With the state budget deadline blown today, Gov. David Paterson sought a conciliatory tone with lawmakers in an address to New Yorkers, encouraging the public to support their elected officials if they cut state spending.
“I urge all of you New Yorkers to contact your local legislators and not to criticize them,” Paterson said in an Web video.
“But rather to remind them that just as you have had to make the tough choices for yourselves and your families, now they have to make those difficult decisions for the state.”
The state’s fiscal year starts Thursday, but the Legislature left Albany earlier this week on a 10-day holiday recess, leaving no chance of an on-time spending plan for the 2010-11 fiscal year.
Paterson and legislators have been at odds over how to close a $9.2 billion budget gap for the fiscal year that started Thursday. Paterson is delaying $2.1 billion in school-aid payments and aid for construction projects because of the late budget.
But rather than knock lawmakers as he has done during prior budget negotiations, Paterson aimed in the address to bring along lawmakers so they would support his plan to cut about $1.4 billion in aid to schools, as well as cuts to health care and other services.
The Democratic governor suggested that in an election year, legislators may be reluctant to cut aid to programs.
“I don’t think that the barrier is their inability to grasp the gravity of our current financial woes, rather I think my colleagues are nervous about the costs of making these tough decisions,” he said.

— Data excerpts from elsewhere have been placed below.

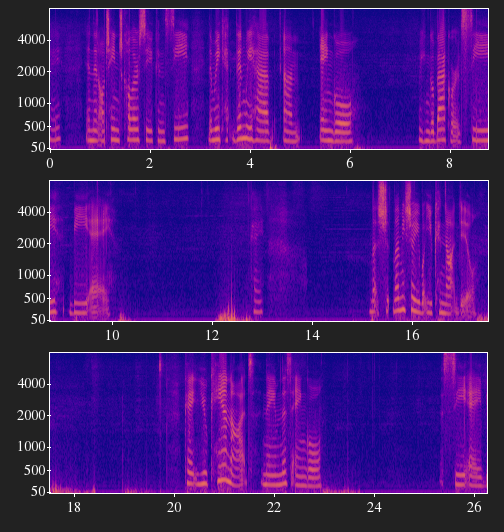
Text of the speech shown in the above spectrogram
Okay, and then I'll change color so you can see. Then we then we have um, angle. We can go backwards. CBA. Okay. Let's let me show you what you cannot do. Okay, you cannot name this angle CAB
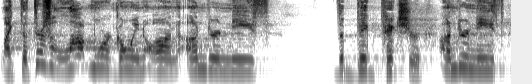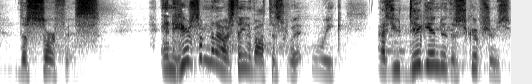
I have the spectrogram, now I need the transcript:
like that there's a lot more going on underneath the big picture, underneath the surface. And here's something I was thinking about this week. As you dig into the scriptures,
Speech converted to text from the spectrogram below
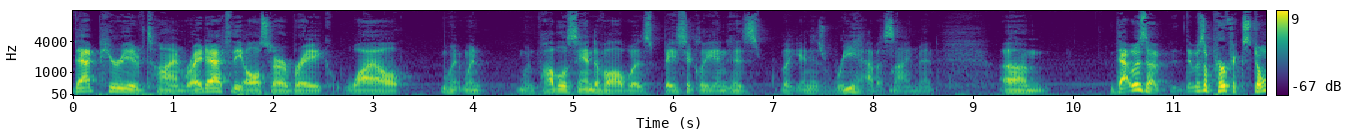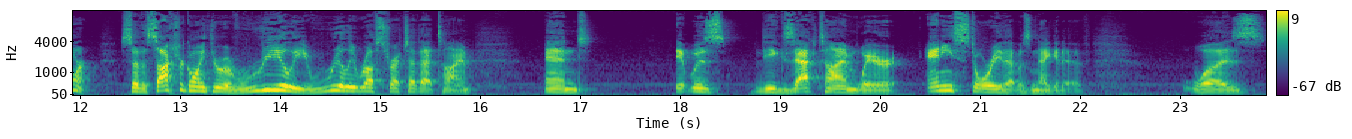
that period of time right after the All Star break, while when when when Pablo Sandoval was basically in his like in his rehab assignment, um, that was a it was a perfect storm. So the Sox were going through a really really rough stretch at that time, and it was the exact time where any story that was negative was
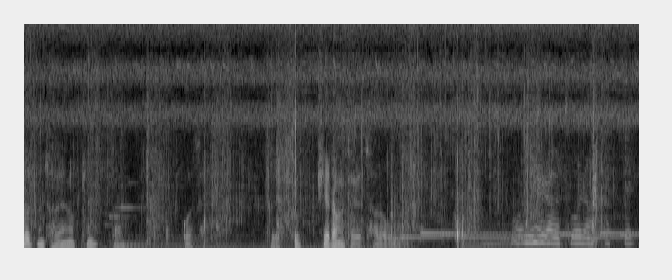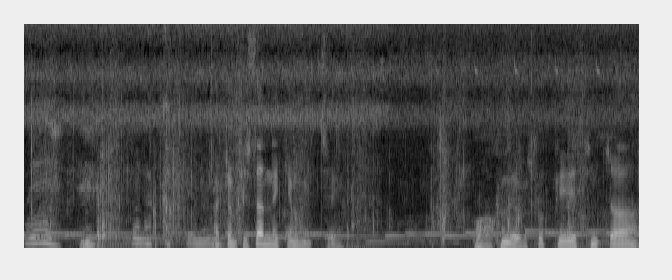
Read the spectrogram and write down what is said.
또좀잘 해놓긴 했다. 곳곳에. 이 숲이랑 되게 잘 어울려. 오늘랑 돈 아까 때문에. 응? 돈 아까 때문에. 아, 좀 비싼 느낌은 있지. 와, 근데 여기 숲이 진짜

Updated: Fixes video below.
Paterson said the plan put forth by lawmakers doesn’t cut enough and borrows too much. That puts him at odds with his own Lt. Gov. Richard Ravitch, who has recommended $2 billion in borrowing to help the state weather its fiscal troubles.
“We cannot accept a budget that cripples the state for our next generation, and I will not accept a budget that rewards special interests, allowing them to not make the same sacrifices that average New Yorkers make everyday,” Paterson said.

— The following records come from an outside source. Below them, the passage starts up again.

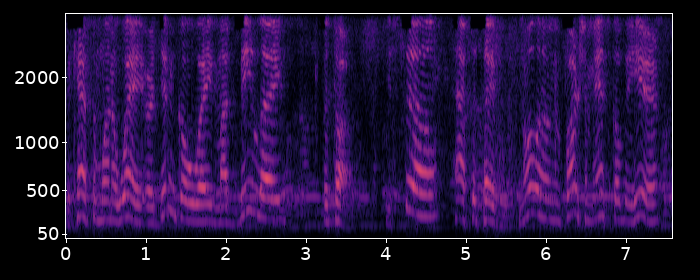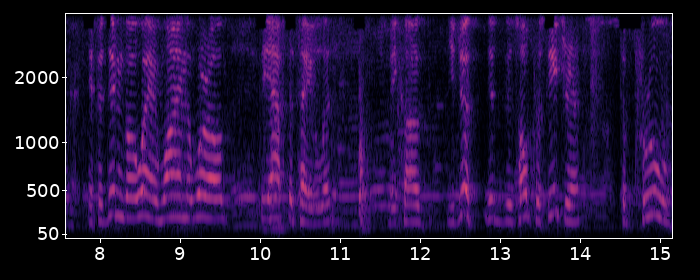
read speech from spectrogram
the kesem went away or didn't go away, madbile the tar. You still have to table it. And all of them Farshim ask over here, if it didn't go away, why in the world do you have to table it? Because you just did this whole procedure to prove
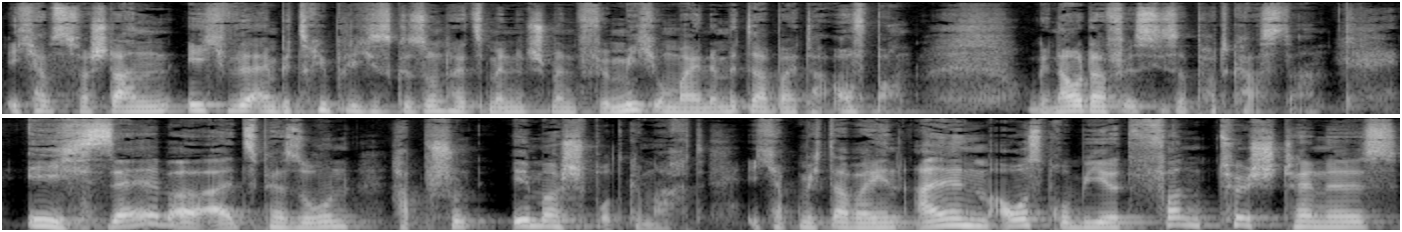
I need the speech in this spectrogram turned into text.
ich habe es verstanden, ich will ein betriebliches Gesundheitsmanagement für mich und meine Mitarbeiter aufbauen. Und genau dafür ist dieser Podcast da. Ich selber als Person habe schon immer Sport gemacht. Ich habe mich dabei in allem ausprobiert, von Tischtennis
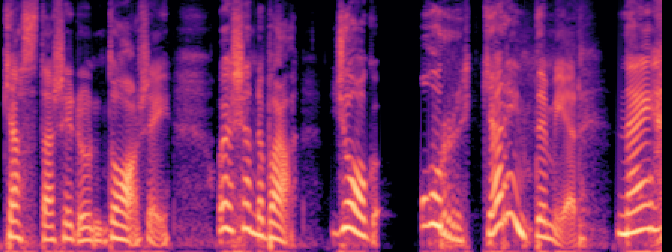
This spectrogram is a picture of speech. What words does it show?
kastar sig runt och har sig. Och jag kände bara, jag orkar inte mer. Nej,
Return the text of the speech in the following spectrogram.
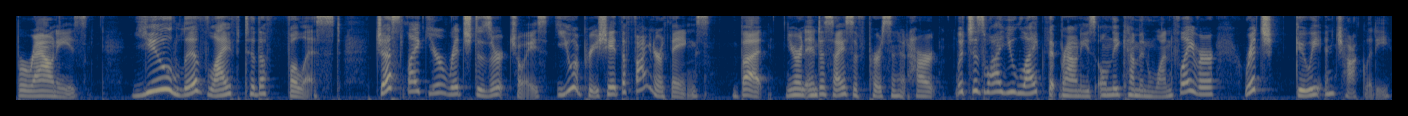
Brownies. You live life to the fullest. Just like your rich dessert choice, you appreciate the finer things. But you're an indecisive person at heart, which is why you like that brownies only come in one flavor rich, gooey, and chocolaty.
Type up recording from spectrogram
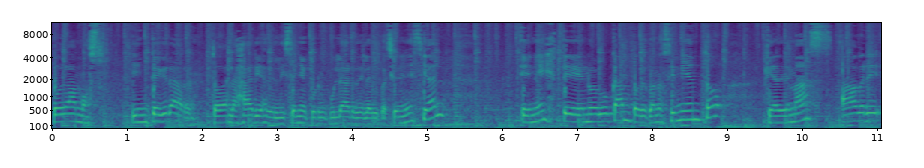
podamos integrar todas las áreas del diseño curricular de la educación inicial en este nuevo campo de conocimiento que además abre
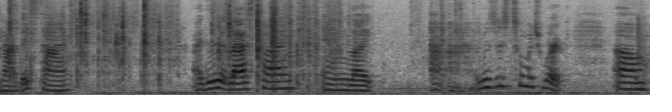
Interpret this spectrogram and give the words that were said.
not this time. I did it last time and like, uh-uh, it was just too much work. Um,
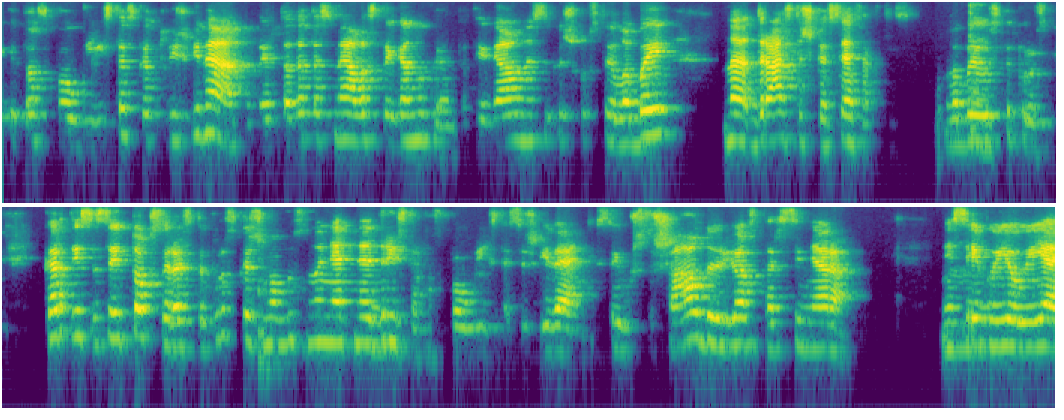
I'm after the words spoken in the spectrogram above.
iki tos paauglystės, kad tu išgyventum. Ir tada tas melas taiga nukrenta. Tai gaunasi kažkoks tai labai na, drastiškas efektas, labai jau stiprus. Kartais jisai toks yra stiprus, kad žmogus nu, net nedrįsta tos paauglystės išgyventi. Jisai užsišaudo ir jos tarsi nėra. Nes jeigu jau į ją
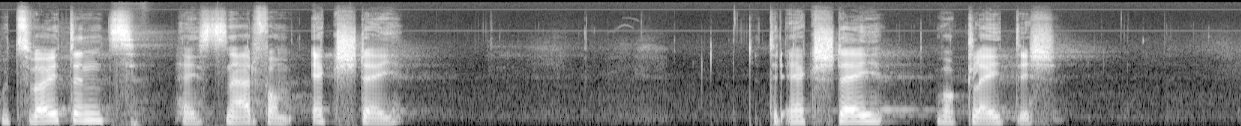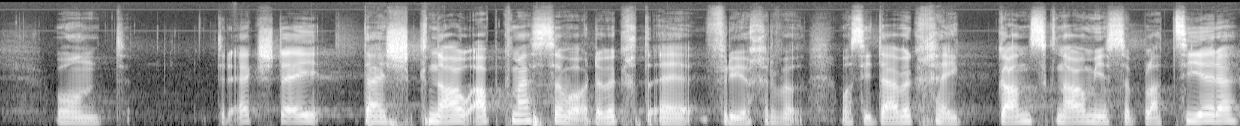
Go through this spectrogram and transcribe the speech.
Und zweitens heisst es näher vom Eckstein. Der Eckstein, der gelegt ist. Und der Eckstein, der ist genau abgemessen worden, wirklich äh, früher, wo sie den wirklich ganz genau müssen platzieren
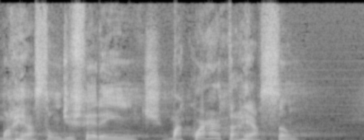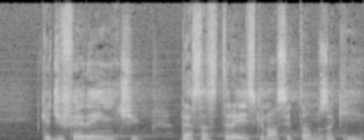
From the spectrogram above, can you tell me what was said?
uma reação diferente, uma quarta reação, que é diferente dessas três que nós citamos aqui,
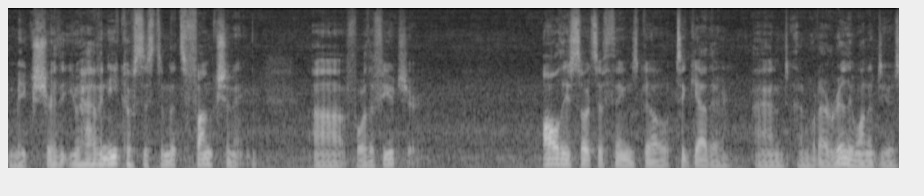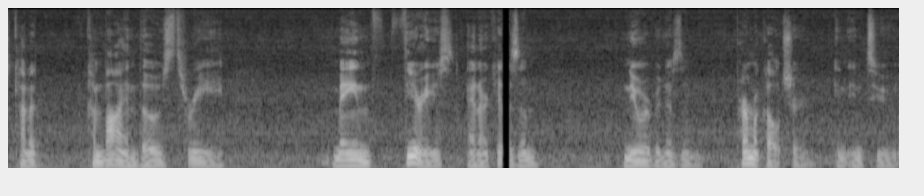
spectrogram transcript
make sure that you have an ecosystem that's functioning uh, for the future. All these sorts of things go together, and, and what I really want to do is kind of combine those three main theories anarchism, new urbanism, permaculture in, into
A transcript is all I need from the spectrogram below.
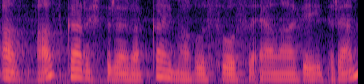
az az karıştırarak qaymaqlı sosu əlavə edirəm.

Senate Republicans ripped the Democratic-led Legislature for not working through the holiday week to get a budget deal. Lawmakers aren’t scheduled to return to Albany until April 7.
“Rather than work around the clock to get a budget done on time, Democrats in the Senate and Assembly waved the white flag and simply gave up,” Senate Minority Leader Dean Skelos, R-Nassau County, said in a statement.
But Democrats said they continue to work on getting a budget deal done. Senate Democratic Leader John Sampson, D-Brooklyn, was scheduled to meet with Ravitch this evening.
“The Senate is working to give New York a fair and responsible budget that controls spending, provides property tax relief, creates jobs and protects our investment in health care and education,” said Sampson spokesman Austin Shafran.
Paterson also indicated that a sound budget is better than one on time.
“I cannot overstate the magnitude of the fiscal problems confronting this state,” he said. “And so I will continue to stand up for the taxpayers, even if it means that our budget is late because a responsible budget is more important than what time it is actually passed.”